“The Voluntary State” sparkles with pizzazz and superb writing, as well as a brilliant concept of how inanimate objects in our world, such as cars, telephones, and virtually everything else, become a form of animal life in Rowe’s future vision.

But the story itself did not rise to the level of its writing and concept. It tells of a painter from Tennessee who is kidnapped by terrorists from Kentucky for some nefarious reason involving breaking into the capital of Tennessee...and it goes really nowhere important from there. So while I enjoyed reading the story, and the animal cars were delightful, ultimately it was shallow beneath the surface luster. I am not sure why it has won over so many critics as an instant masterpiece.

Gene Wolfe’s “The Lost Pilgrim” was a time-travel tale from The First Heroes, an anthology of original stories set during the Bronze Age. The story’s title character was sent awry on his trip through time, ending up onboard the Argo along with Jason and the Argonauts. It was an offbeat look at the time traveler’s striving to fit in with the sea culture of that era, serious yet entertaining, as Wolfe stories tend to be.

Stephen Baxter’s “Periandry’s Quest” is a Romeo and Juliet variation in a sfnal setting: a long-lived race of nobility are served by a short-lived race of servants. There are some interesting concepts in the story, particularly in the temporal differences between the two races, but ultimately the plot is a simplistic one as a long-lived youth becomes infatuated with a short-lived servant girl, only to learn the true relationship between them. Nothing particularly original here beyond the basic scientific concept, which is really not vital to the story’s conclusion. This could almost have been an Upstairs Downstairs episode.

The most readable story in the book was Walter Jon Williams’ closing novella “The Tang Dynasty Underwater Pyramid,” an entertaining combination of con game and murder mystery, involving an entertainment troupe–containing a water ballet team and a band of Mexican folksingers–on a cruise ship modeled after Tang Dynasty China. I enjoyed this story a lot more than either Rowe’s story or Stross’ story although, in some ways the stories had more similarities than differences.
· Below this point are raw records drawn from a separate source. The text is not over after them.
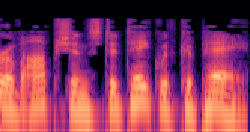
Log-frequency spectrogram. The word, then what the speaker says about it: kapé: Filipinos have a number of options to take with cape, which is the Filipino pronunciation of cafe, coffee, breads and pastries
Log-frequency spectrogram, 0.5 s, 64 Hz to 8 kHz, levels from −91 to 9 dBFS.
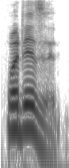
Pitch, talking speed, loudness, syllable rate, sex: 160 Hz, 345 wpm, -17 LUFS, 7.7 syllables/s, male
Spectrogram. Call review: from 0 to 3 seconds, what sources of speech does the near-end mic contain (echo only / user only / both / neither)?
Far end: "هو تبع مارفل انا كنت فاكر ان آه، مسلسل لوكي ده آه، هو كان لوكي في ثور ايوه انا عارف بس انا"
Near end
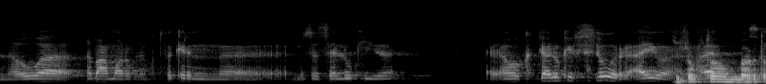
echo only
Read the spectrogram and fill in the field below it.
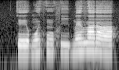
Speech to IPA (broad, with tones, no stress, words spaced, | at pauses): keː˨ɡʷĩ˧ fũ˨fiː˨bɛ̃˧ vã˦ɾã˧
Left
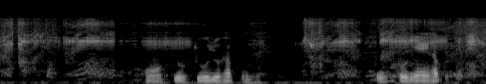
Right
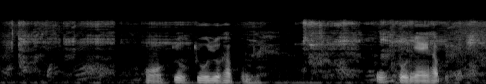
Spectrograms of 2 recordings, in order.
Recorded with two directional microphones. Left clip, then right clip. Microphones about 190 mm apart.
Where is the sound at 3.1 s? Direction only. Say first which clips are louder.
Right 1 dB; 20° left (ahead or behind).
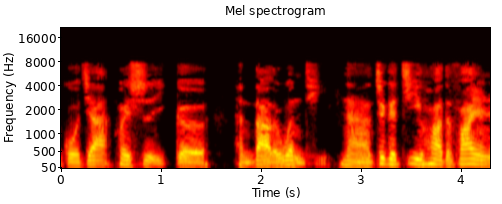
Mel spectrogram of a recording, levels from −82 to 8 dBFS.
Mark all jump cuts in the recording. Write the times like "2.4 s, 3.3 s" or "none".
none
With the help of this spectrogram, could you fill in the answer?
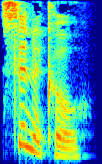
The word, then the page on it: cynical: British English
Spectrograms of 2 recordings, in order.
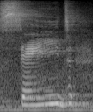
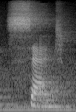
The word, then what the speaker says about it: said: Je sais qu'il y a un AI et qu'on aurait naturellement tendance à dire said. Cependant, said est erroné. On dira say, said, said. La prononciation de said s'apparente au verbe céder. Lorsqu'on dit il cède, c'est assez ressemblant.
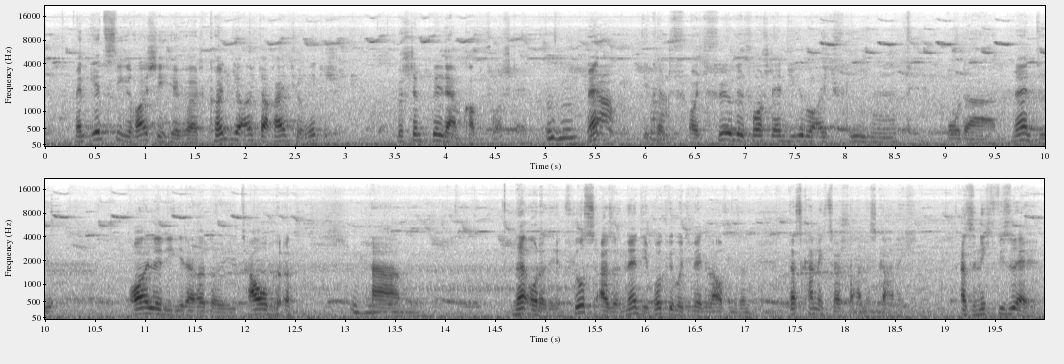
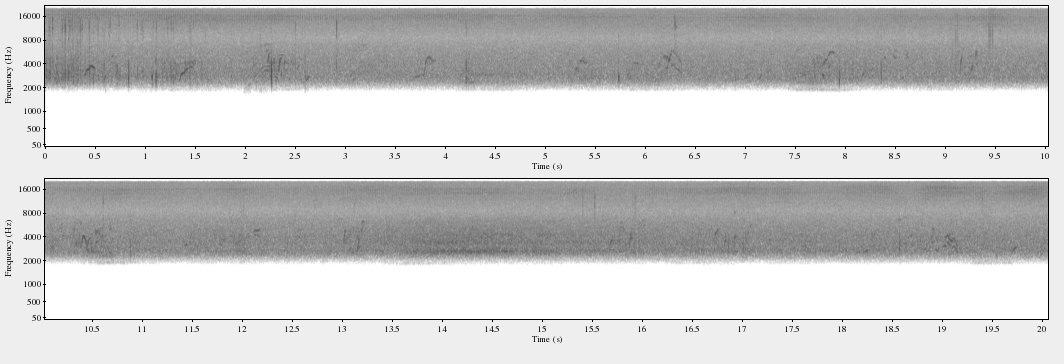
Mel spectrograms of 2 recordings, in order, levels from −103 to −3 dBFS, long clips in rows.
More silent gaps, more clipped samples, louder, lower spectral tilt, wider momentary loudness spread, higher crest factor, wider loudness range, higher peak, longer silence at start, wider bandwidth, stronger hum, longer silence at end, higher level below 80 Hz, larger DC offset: neither; neither; about the same, -35 LUFS vs -36 LUFS; first, -5 dB/octave vs 11.5 dB/octave; first, 15 LU vs 4 LU; second, 22 dB vs 28 dB; first, 6 LU vs 2 LU; second, -14 dBFS vs -10 dBFS; about the same, 0 s vs 0 s; about the same, 18.5 kHz vs over 20 kHz; neither; about the same, 0 s vs 0 s; first, -48 dBFS vs under -90 dBFS; neither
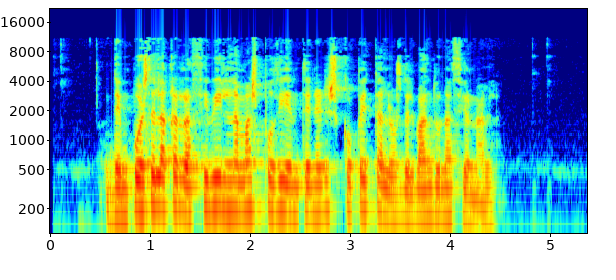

1. All three stories had glib plots which were mostly excuses to hang the wonders on;

2. All three stories featured thin characterization, mostly intended to portray points of view rather than being developed as people

3. All three stories were well-written, so that the joys of the individual sentences were as important as the plots themselves

So why did I enjoy “Dynasty” while tolerating “State” and abandoning “Elector”? I guess it goes back to my personal blind spot again. I reject stories based primarily on technological wonders (Rowe and Stross) while I enjoy stories based on more non-scientific wonders (the cruise ship, the con which involved deep-sea diving). I enjoy stories whose foundation is not technological wonders but rather society-building (of the serious C.J. Cherryh or Ursula K Le Guin type or the lighter Jack Vance type) or future-history (Silverberg is probably the master of this type).

In any case, I think I have gone far off-track here. I do not read best-of-the-year volumes expecting them to actually be the “best” stories of the year, since each editor’s opinion of what is best differs from every reader’s opinion. I buy them expecting to read a good anthology, knowing some stories will fall into my acceptable zone (such as the Wolfe, Baxter and Williams stories), while others might not. But overall, I enjoyed reading this book and will definitely buy next year’s volume again.